In his first presidential campaign, Edwards talked frequently with another Southerner who leveraged his life story, former President Bill Clinton. Like Clinton, Edwards ran as a moderate optimist, and in December 2003 he crystallized the message that would become his personal theme: There are Two Americas — one for the privileged, one for everyone else — and we can bridge that divide.
The Des Moines Register cited Edwards’ story and his message in its surprise endorsement of him in January 2004, writing that “his life has been one of accomplishing the unexpected, amid flashes of brilliance.” The praise helped fuel a late Edwards surge in Iowa; he and his advisers believe he would have beaten Kerry — and rolled to the nomination — if the caucuses were held a few days later. (Kerry advisers disagree.)
Edwards wound up Kerry’s vice presidential pick, in part because campaign aides hoped he could charm voters who were otherwise cool to their Brahmin-like nominee. But November brought a narrow loss in Ohio that sealed President Bush’s re-election — and a breast cancer diagnosis that sent Elizabeth into treatment at Georgetown University Medical Center.
In late 2004, soon after his wife began her 16-week chemotherapy regimen, Edwards invited a small group of advisers to his home to discuss his future. Attendees say one idea seemed to capture his imagination above the others. “He said, ‘I may or may not be president,’” recalled Robert Gordon, a former Edwards aide who now works at the Center for American Progress, “‘but I want to know that I spent this time worthwhile — fighting poverty.’”
Edwards spent the next two years traveling the globe, studying and debating policy. He walked picket lines and helped hurricane survivors. He also nurtured his political network, built a 28,000-square-foot house and padded his resume and bank account.
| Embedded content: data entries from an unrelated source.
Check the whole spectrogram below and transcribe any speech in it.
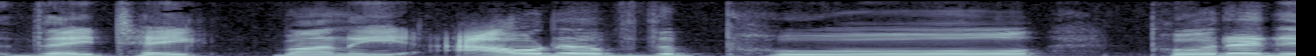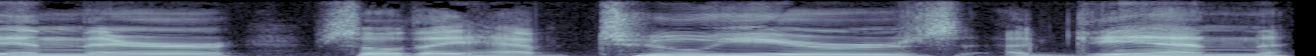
they take money out of the pool, put it in there, so they have two years again.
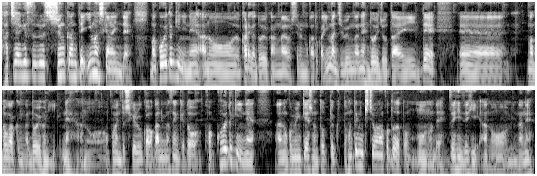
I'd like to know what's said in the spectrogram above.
立ち上げする瞬間って今しかないんで、まあ、こういう時にね、あの彼がどういう考えをしてるのかとか今自分がねどういう状態で、えーまあ、戸川君がどういうふうにね、あのコメントしてくれるか分かりませんけどこういう時にねあのコミュニケーション取っておくって本当に貴重なことだと思うのでぜひぜひ、あのみんなね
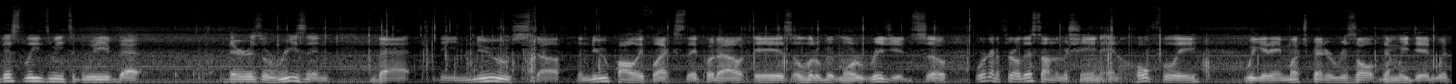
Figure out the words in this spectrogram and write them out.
this leads me to believe that there is a reason that the new stuff, the new Polyflex they put out is a little bit more rigid. So we're going to throw this on the machine and hopefully we get a much better result than we did with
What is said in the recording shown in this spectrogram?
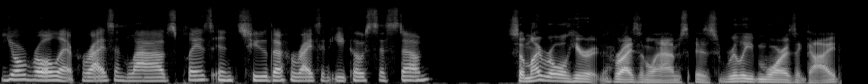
your role at Horizen Labs plays into the Horizen ecosystem? So my role here at Horizen Labs is really more as a guide.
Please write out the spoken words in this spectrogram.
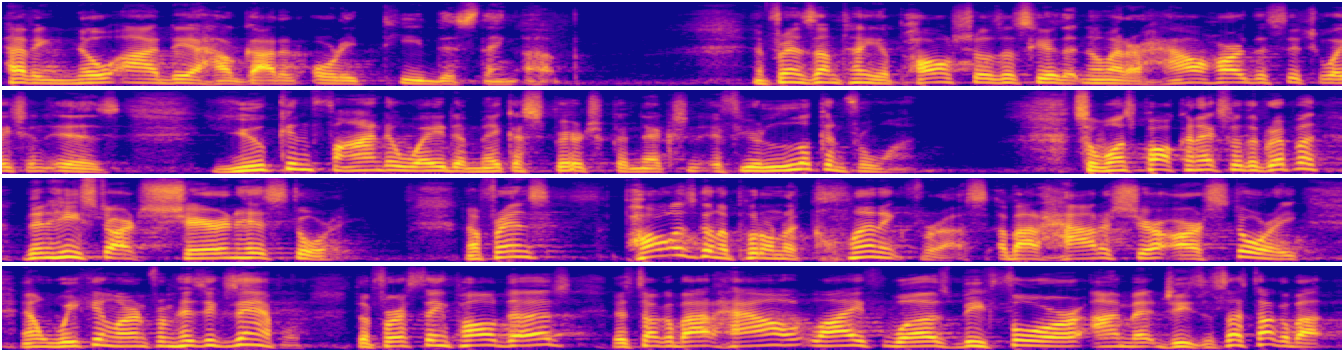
having no idea how God had already teed this thing up. And friends, I'm telling you, Paul shows us here that no matter how hard the situation is, you can find a way to make a spiritual connection if you're looking for one. So once Paul connects with Agrippa, then he starts sharing his story. Now, friends, Paul is going to put on a clinic for us about how to share our story, and we can learn from his example. The first thing Paul does is talk about how life was before I met Jesus. Let's talk about,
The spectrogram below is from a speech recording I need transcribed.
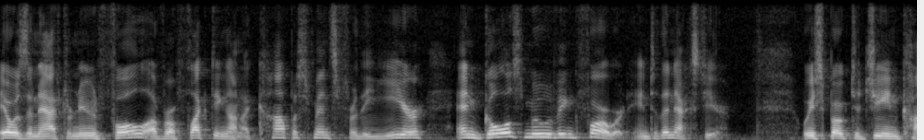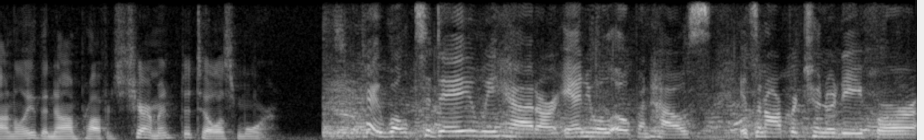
It was an afternoon full of reflecting on accomplishments for the year and goals moving forward into the next year. We spoke to Gene Connolly, the nonprofit's chairman, to tell us more. Okay, well, today we had our annual open house. It's an opportunity for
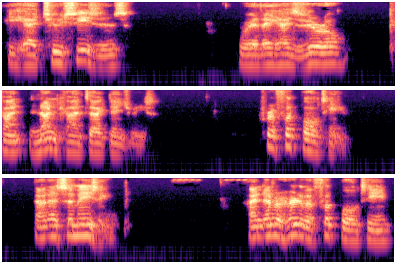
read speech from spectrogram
he had two seasons where they had zero con- non-contact injuries for a football team. Now that's amazing. I never heard of a football team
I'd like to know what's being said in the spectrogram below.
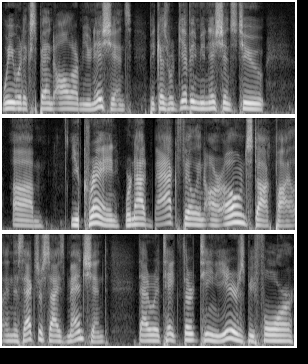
We would expend all our munitions because we're giving munitions to um, Ukraine. We're not backfilling our own stockpile. And this exercise mentioned that it would take 13 years before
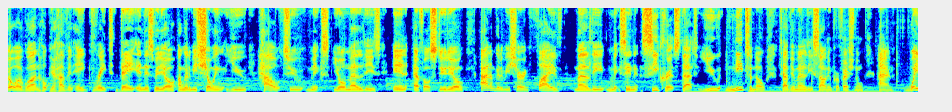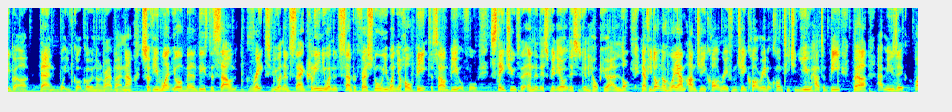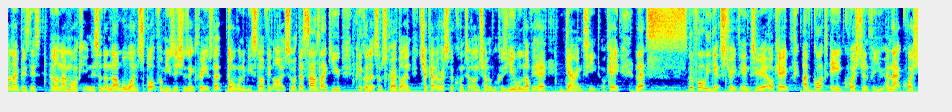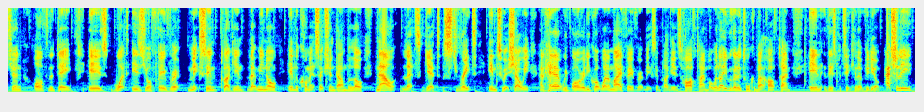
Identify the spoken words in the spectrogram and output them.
Yo everyone, hope you're having a great day. In this video, I'm going to be showing you how to mix your melodies in FL Studio and I'm going to be sharing five melody mixing secrets that you need to know to have your melody sounding professional and way better than what you've got going on right about now. So if you want your melodies to sound great, if you want them to sound clean, you want them to sound professional, you want your whole beat to sound beautiful, stay tuned to the end of this video. This is going to help you out a lot. Now, if you don't know who I am, I'm Jay Cartere from jaycartere.com teaching you how to be better at music, online business, and online marketing. This is the number one spot for musicians and creatives that don't want to be starving artists. So if that sounds like you, click on that subscribe button, check out the rest of the content on the channel because you will love it here, guaranteed. Okay let's before we get straight into it okay i've got a question for you and that question of the day is what is your favorite mixing plugin? Let me know in the comment section down below. Now let's get straight into it shall we? And here we've already got one of my favorite mixing plugins halftime but we're not even going to talk about halftime in this particular video. Actually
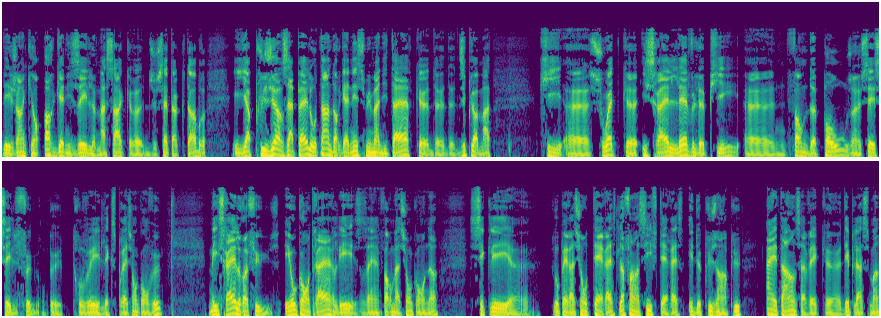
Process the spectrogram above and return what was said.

Each move brought skepticism and scrutiny. When Edwards announced he was establishing a poverty center at the UNC law school, professors including Marion Crane wondered “whether it would be real or a presidential campaign platform.”